Excepted Quantity LabelsHazardous materials eligible to be shipped under the excepted quantity provision—as described in 49 CFR 173.4a and Section 337.2 of Publication 52—must be prepared following Packaging Instruction 10B in Publication 52, Appendix C.
Tip: Refer to section 325 in Publication 52 for more information about DOT Hazardous Materials Warning Labels.Next keyboard_arrow_right
Purchasing the Required Labels
- Once you’ve identified the required markings and/or labels, they can be purchased either in-person or online from various e-commerce marketplaces, industrial supply stores and/or HAZMAT shipping material suppliers.
For further information on package marking or labeling, reference USPS HAZMAT Shipping Restrictions.
Step 4 Package, Label and Ship Your Product
In this step, we’ll walk you through the correct ways to package your item for shipping and apply any required hazardous material warning labels and/or markings.
Packaging Your Product
- Follow the instructions provided in Appendix C to correctly package your product.
- Use the appropriate primary container—the receptacle supplied by the manufacturer to hold your product. Make sure it’s sealed properly.
- If required, use the appropriate absorbent and cushioning material. Make sure it’s configured to withstand shock and pressure changes around the primary receptacle. In the case of liquid materials, sufficient absorbent material should be included in order to soak up the entire liquid contents in case of leakage.

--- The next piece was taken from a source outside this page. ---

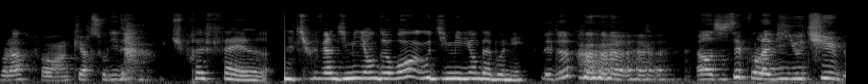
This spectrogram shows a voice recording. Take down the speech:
voilà, il faut avoir un cœur solide. Tu préfères, tu préfères 10 millions d'euros ou 10 millions d'abonnés? Les deux? Alors, si c'est pour la vie YouTube,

- If required, use the appropriate secondary container—leak-proof for liquids or sift-proof for solids—into which the primary receptacle, absorbent and cushioning material can be securely sealed.
Labeling Your Package
- Prepare your package using one of the following diagrams to correctly place your labels and markings. Make sure that all the DOT HAZMAT Warning Labels are the appropriate size.
- Place all the labels and markings on the same side as the shipping label.
- If required, complete a shipper’s declaration for dangerous goods. This should be prepared in triplicate and affixed to the outside of your mailpiece.
Tip: Make sure you’re not adding more markings or labels than needed. Extra information or labels can cause the package to be classified incorrectly and sent down the wrong path.
Dropping Your Package at the Post Office Facility™ or Scheduling a Pickup
- Once your product has been correctly packaged, marked and labeled, you can bring it to the Post Office facility for shipping or schedule a Package Pickup.
For further information on packaging, labeling or shipping, reference USPS HAZMAT Shipping Restrictions.
- USPS Publication 52: The USPS standard for mailing potentially hazardous, restricted or perishable matter to domestic and international destinations.
- USPS Shipping Restrictions: A quick guide for determining which items can be shipped domestically and internationally.
- International Mail Manual: Conditions and procedures for the preparation and treatment of mail sent from the United States to other countries and the treatment of mail received from other countries.
- Check the Box Campaign: An initiative of the DOT to help reduce transportation incidents due to undeclared hazardous materials.
- Notice 107, Let’s Keep The Mail Safe: USPS publication about mail safety and mailers’ responsibility.
- DOT Chart 15: Hazardous materials markings, labeling and placarding guide.
- “Check the Box,” Department of Transportation, Jun. 26, 2019. arrow_right_alt
- “Check the Box: FAQs,” Department of Transportation, Aug. 20, 2019. arrow_right_alt
- Mailpiece Incident Reporting Tool (MIRT) numbers for the first three quarters of FY20 year to date, 2020. arrow_right_alt
- “What Is a Safety Data Sheet?,” Chemical Safety, 2019. arrow_right_alt
- “Hazard Communication Standard: Safety Data Sheets,” Occupational Safety and Health Administration, Feb. 2012. arrow_right_alt
- “Publication 52 – Hazardous, Restricted, and Perishable Mail,” United States Postal Service, Jun. 2019. arrow_right_alt
- “325 DOT Hazardous Materials Warning Labels,” United States Postal Service, Jun. 2019. arrow_right_alt